You can’t use your health care FSA to pay for CBD products, vitamins (unless they're prenatal) or cosmetic procedures. In some instances, such as for orthopedic shoes or nutritional counseling, you may need a doctor’s referral to prove you really need the covered treatment. For a full list of covered treatments and rules, check your plan's documentation.
How to use a dependent care FSA
You can use your dependent care FSA for expenses connected to work-related care of children under age 13 or adult dependents who can’t care for themselves. Eligible expenses may include:
Adult or senior day care.
You can't use dependent care FSA money to pay for tutoring, sleep-away camp or school tuition.
Determine your annual FSA contribution
During open enrollment, you decide how much you plan to allocate to your FSA.
Health care FSA
You can contribute up to $2,850 in 2022, but you can adjust your amount only during open enrollment or if you have a qualifying event, such as getting married or having a child.
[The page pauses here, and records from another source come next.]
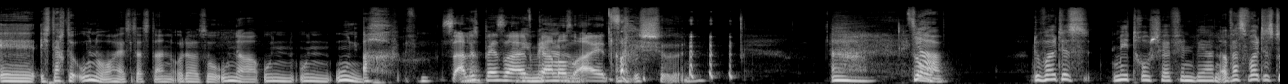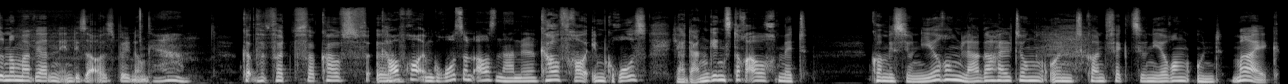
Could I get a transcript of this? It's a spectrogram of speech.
Äh, ich dachte Uno heißt das dann oder so. Una, un, un, un. Ach, ist alles besser als Primero. Carlos Eins. Ach, wie schön. So. Ja, du wolltest Metro-Chefin werden. Was wolltest du nochmal werden in dieser Ausbildung? Ja. Ver Verkaufs... Äh, Kauffrau im Groß- und Außenhandel. Kauffrau im Groß. Ja, dann ging's doch auch mit Kommissionierung, Lagerhaltung und Konfektionierung und Mike.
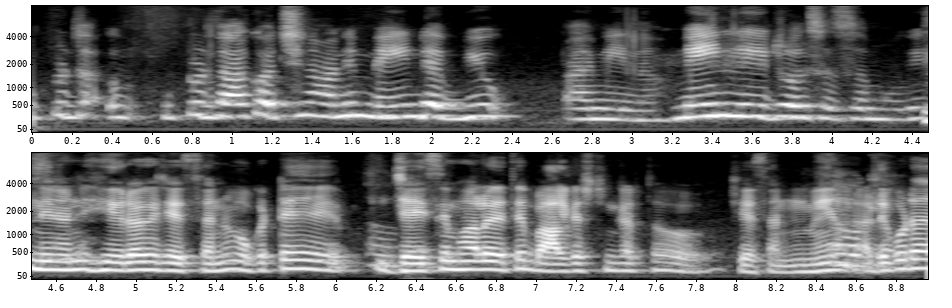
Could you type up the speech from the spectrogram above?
ఇప్పుడు ఇప్పుడు దాకా వచ్చినవన్నీ main debut I mean main lead roles sir movies నేను అన్ని హీరోగా చేశాను. ఒకటే. జయసింహాలో అయితే బాలకృష్ణ గారితో చేశాను. మెయిన్ అది. కూడా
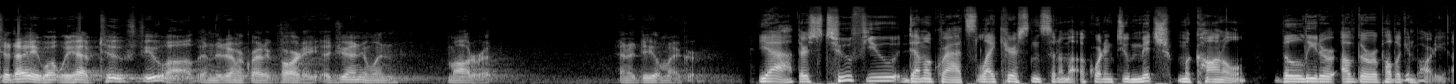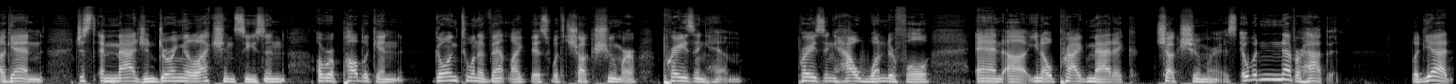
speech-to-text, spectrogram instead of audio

Your spouse can also contribute up to $2,850 if they have their own employer-sponsored health care FSA. Employers can also contribute to an employee’s health care FSA, and their contribution doesn’t count toward IRS limits.
Carefully read through the details of your employer-offered health insurance to learn about the cost of copays and coinsurance. If you have any underlying conditions, such as asthma or diabetes, factor in how much you’ll pay for your medications. Then consider your other needs as well. For example, you could use funds for dental or vision care (including copays), plus a wide variety of over-the-counter items.
Dependent care FSA
You can contribute up to $5,000 to a dependent care FSA if you file taxes as an individual or as a married couple filing jointly, or up to $2,500 if you’re married filing separately. This limit applies to married couples as a unit, so a married couple can contribute only up to $5,000 total. Any employer contribution counts toward IRS limits.
FSA balances will expire
FSAs are “use or lose,” meaning the amount in your account will expire at the end of the year. However, employers do have options to prevent employees from losing any funds remaining at year’s end. With both dependent care and health care FSAs, employers can offer a grace period of 2.5 months into the following year to spend any leftover funds. With a health care FSA only, employers can allow you to carry over up to $570 from 2022 to the following year. Employers can offer either option for a health care FSA, but not both.
The bottom line
There’s no one-size-fits-all approach when it comes to flexible spending accounts. To decide if an FSA is right for you, forecast upcoming health and dependent care expenses for the year, plus general drugstore-item spending, and become familiar with the FSA plans being offered. Read the rules for your company’s offerings to understand what they cover, and ask your benefits department for help if you need it.